Data records:
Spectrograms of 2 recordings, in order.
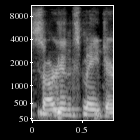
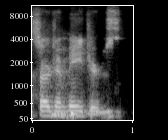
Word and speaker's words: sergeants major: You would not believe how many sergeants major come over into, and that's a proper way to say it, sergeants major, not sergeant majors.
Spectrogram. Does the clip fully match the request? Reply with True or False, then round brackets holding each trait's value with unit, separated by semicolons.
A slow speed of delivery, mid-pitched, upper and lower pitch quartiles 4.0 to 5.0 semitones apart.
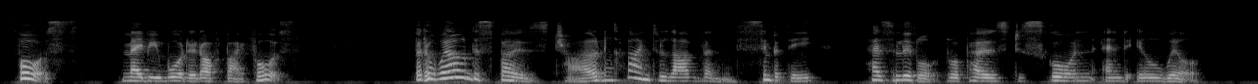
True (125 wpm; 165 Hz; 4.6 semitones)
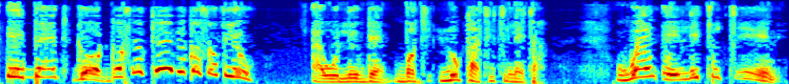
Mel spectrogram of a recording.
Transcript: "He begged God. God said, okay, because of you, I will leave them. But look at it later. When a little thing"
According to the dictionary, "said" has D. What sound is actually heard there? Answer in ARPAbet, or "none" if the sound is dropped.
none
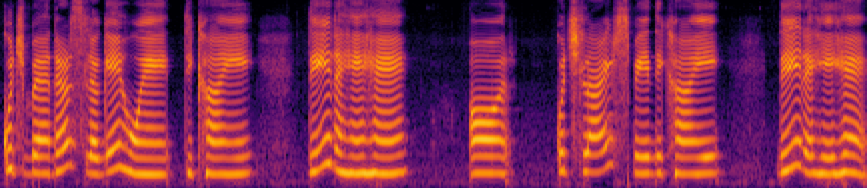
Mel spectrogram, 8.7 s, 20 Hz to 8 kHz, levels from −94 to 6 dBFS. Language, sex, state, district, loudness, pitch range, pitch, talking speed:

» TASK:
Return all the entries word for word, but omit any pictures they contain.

» RESULT OF THIS TASK:
Spectrograms of 2 recordings, in order.
Word and speaker's words: sergeants major: You would not believe how many sergeants major come over into, and that's a proper way to say it, sergeants major, not sergeant majors.
Spectrogram. Does the clip fully match the request? Reply with True or False, then round brackets holding each trait's value with unit, separated by semicolons.
A slow speed of delivery, mid-pitched, upper and lower pitch quartiles 4.0 to 5.0 semitones apart.
True (125 wpm; 165 Hz; 4.6 semitones)
Mel spectrogram of a recording.
Transcript: "He begged God. God said, okay, because of you, I will leave them. But look at it later. When a little thing"
According to the dictionary, "said" has D. What sound is actually heard there? Answer in ARPAbet, or "none" if the sound is dropped.
none
Mel spectrogram, 8.7 s, 20 Hz to 8 kHz, levels from −94 to 6 dBFS. Language, sex, state, district, loudness, pitch range, pitch, talking speed:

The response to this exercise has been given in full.